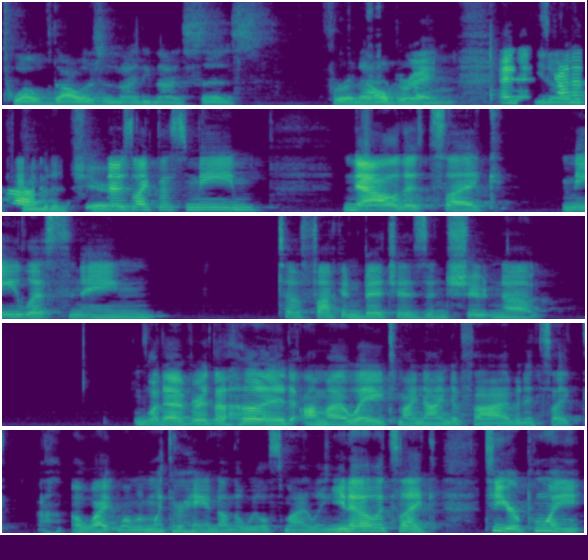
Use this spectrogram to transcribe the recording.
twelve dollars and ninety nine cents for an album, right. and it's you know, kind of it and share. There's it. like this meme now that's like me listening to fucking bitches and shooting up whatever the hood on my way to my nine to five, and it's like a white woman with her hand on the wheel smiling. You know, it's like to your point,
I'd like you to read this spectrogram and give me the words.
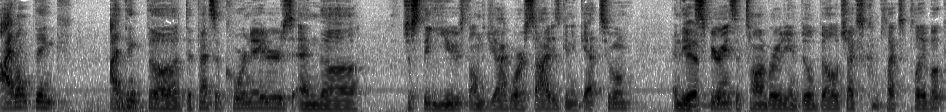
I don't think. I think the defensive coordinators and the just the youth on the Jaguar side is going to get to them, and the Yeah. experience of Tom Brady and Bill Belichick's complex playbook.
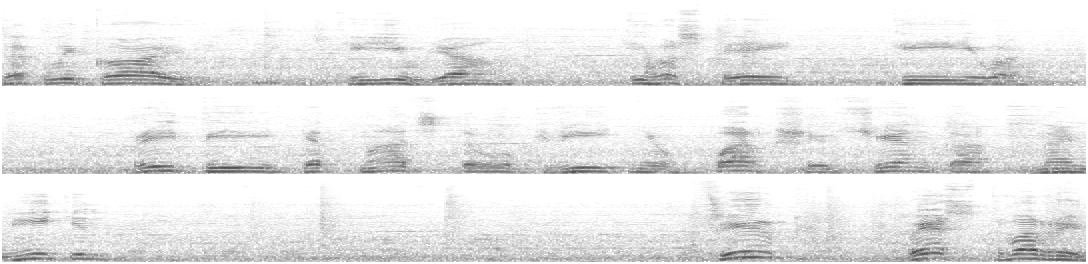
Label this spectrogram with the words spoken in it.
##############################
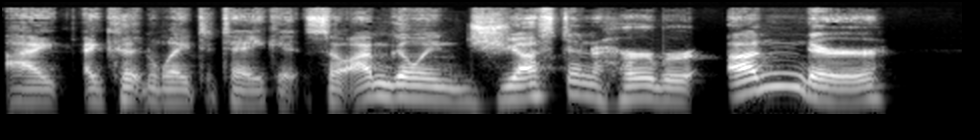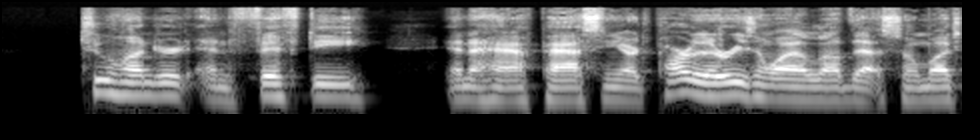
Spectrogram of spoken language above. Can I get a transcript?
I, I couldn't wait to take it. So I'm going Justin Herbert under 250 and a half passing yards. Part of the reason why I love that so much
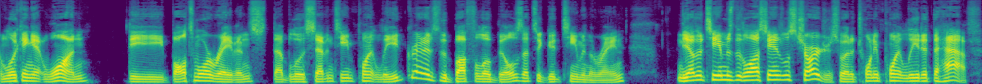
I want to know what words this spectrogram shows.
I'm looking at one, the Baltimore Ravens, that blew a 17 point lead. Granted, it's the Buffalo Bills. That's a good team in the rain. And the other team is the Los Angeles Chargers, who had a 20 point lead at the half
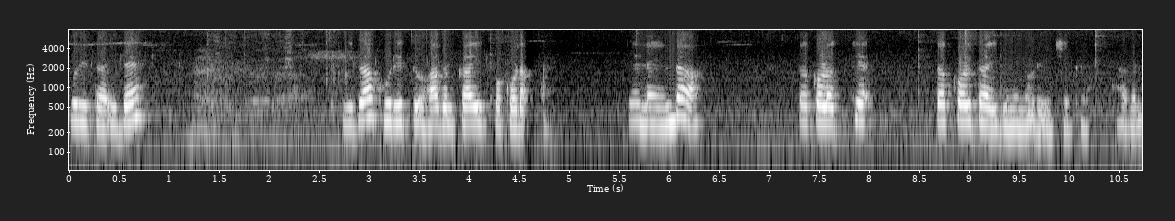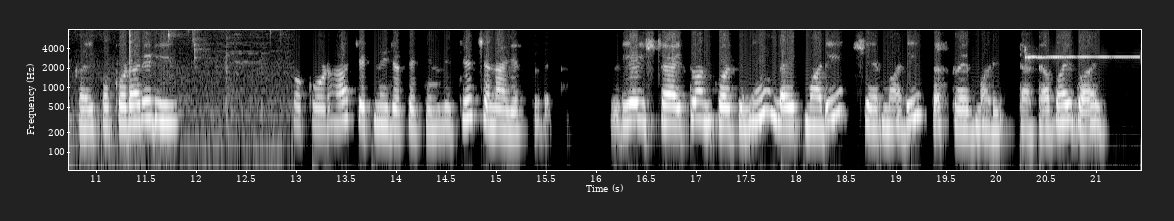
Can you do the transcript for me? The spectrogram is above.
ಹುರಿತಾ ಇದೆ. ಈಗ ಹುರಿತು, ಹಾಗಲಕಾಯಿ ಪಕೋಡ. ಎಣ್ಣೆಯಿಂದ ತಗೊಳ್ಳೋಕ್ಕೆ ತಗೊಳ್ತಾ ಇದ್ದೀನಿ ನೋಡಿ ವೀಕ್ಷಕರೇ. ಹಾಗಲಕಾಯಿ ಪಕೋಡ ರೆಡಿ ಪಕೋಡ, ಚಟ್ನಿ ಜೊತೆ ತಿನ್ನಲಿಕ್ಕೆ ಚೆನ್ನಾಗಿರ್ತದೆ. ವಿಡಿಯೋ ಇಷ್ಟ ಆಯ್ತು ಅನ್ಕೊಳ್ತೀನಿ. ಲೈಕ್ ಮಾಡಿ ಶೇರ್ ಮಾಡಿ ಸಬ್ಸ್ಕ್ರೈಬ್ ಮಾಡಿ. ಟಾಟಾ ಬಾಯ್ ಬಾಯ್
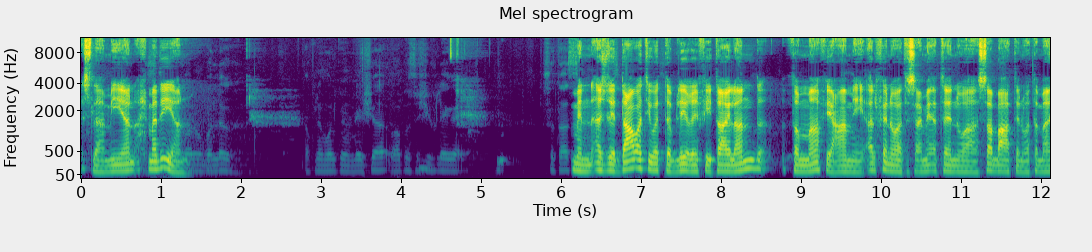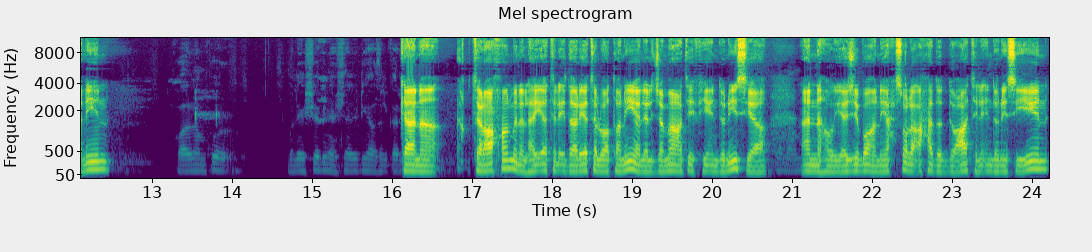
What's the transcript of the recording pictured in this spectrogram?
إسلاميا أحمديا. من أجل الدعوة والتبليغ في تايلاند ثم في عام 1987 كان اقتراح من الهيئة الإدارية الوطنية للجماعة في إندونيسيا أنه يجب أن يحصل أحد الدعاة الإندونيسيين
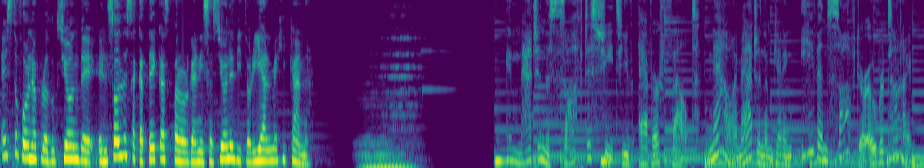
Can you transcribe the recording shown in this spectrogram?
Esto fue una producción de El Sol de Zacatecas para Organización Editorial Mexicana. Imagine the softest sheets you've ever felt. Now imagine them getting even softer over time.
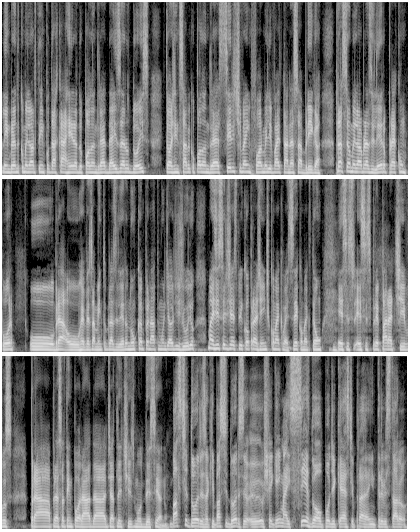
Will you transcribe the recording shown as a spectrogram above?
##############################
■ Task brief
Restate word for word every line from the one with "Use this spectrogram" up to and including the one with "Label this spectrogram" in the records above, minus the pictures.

■ Task result
Use this spectrogram to transcribe the recording.
twelve dollars and ninety nine cents for an album, right. and it's you know, kind of it and share. There's it. like this meme now that's like me listening to fucking bitches and shooting up whatever the hood on my way to my nine to five, and it's like a white woman with her hand on the wheel smiling. You know, it's like to your point,
I'd like you to read this spectrogram and give me the words.
I don't think. I think the defensive coordinators and the just the youth on the Jaguar side is going to get to them, and the Yeah. experience of Tom Brady and Bill Belichick's complex playbook.
Label this spectrogram with the words spoken in it.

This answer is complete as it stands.